Margarine began to gain popularity thanks to smart marketing, cheaper pricing and during the wars the scarcity of butter. Then when we got to the 70’s the marketing guru’s started telling us that fat would make us fat and margarine was so much healthier for us.

Making margarine

A lot of energy and chemical processes go into making margarine an edible food product. The raw oil is bleached to remove the darkness of the pressed oils. Colour is added to make it look palatable, vitamins added to make us think it has good health benefits, preservatives, maybe some milk solids and some emulsifiers. For example here is a list of ingredients in the very popular brand in Australia Meadow Lea (a whopping 12 ingredients):

Vegetable oils 65% (containing 52% canola & sunflower oil), water, salt, emulsifiers (soy lecithin, 471), preservative 202, food acid (lactic), milk solids, maltodextrin, natural colour (beta-carotene),vitamins A & D, flavour.

Now consider what goes into the creation of butter. Butter is simply the butterfat obtained by the churning of milk to separate the cream from the milk. It is churned until thickened and may have some salt added. No cooking, pressing, adding of preservatives. It is also easy to make at home.  Butter naturally contains:

Vitamins, A, D, E, B12 K2
Omega 3 and 6
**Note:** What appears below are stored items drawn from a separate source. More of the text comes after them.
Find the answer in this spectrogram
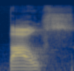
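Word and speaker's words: BAUS: anyways sorry b a u s oh oh bous yeah bous sorry all right let's start with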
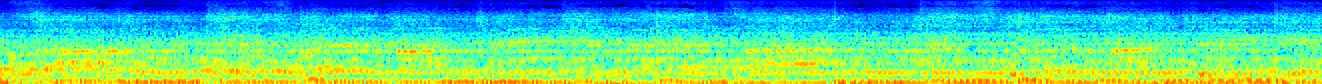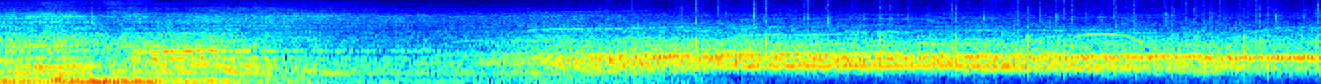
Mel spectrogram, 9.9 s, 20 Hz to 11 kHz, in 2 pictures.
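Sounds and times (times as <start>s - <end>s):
band music: 0.0s - 6.9s
crowd cheering and screaming: 6.0s - 9.9s.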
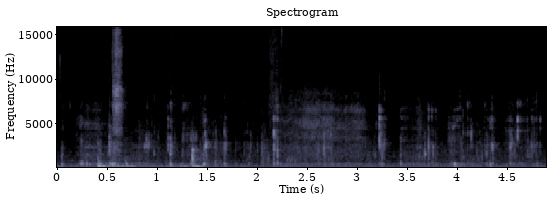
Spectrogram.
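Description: A person chewing a mouthful of chicken strip close to the microphone, with soft, irregular wet clicks and crunches from the mouth.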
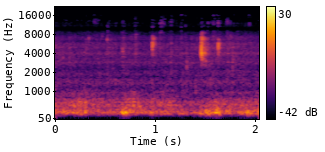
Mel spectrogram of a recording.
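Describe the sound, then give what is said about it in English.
Continuous rushing water with a few brief splashes breaking through at irregular moments, moderately loud, with no voices. “The wind and the rain picked up and giant waves were splashing over them.”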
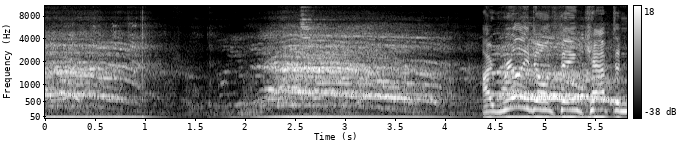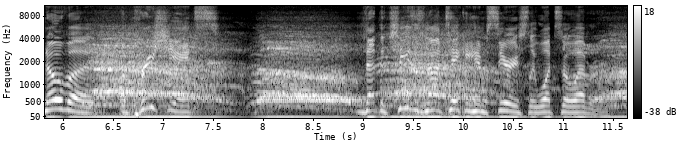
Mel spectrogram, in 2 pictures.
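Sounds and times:
large wrestling arena crowd roaring and cheering: 0.0s - 11.6s
speech: 4.4s - 7.4s, 9.0s - 11.6s.

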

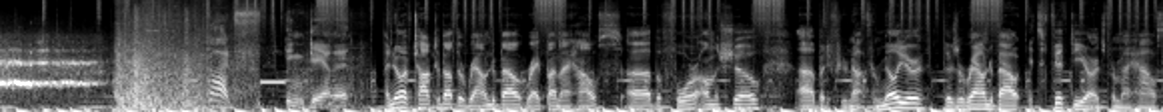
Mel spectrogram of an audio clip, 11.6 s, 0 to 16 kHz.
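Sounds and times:
car tires squealing in a skid: 0.0s - 3.9s
burst of harsh broadband noise: 0.0s - 11.6s
low car engine rumble: 0.0s - 11.6s
speech: 2.2s - 11.6s.

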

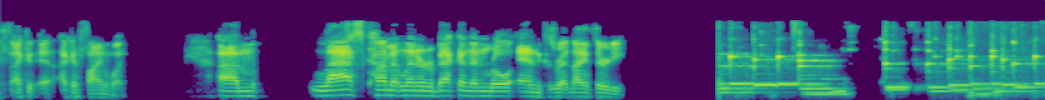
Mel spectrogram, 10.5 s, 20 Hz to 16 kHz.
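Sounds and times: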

If you eat margarine maybe it is time to consider changing to a food that is infinitely more natural and better for you. Better still butter really does taste better.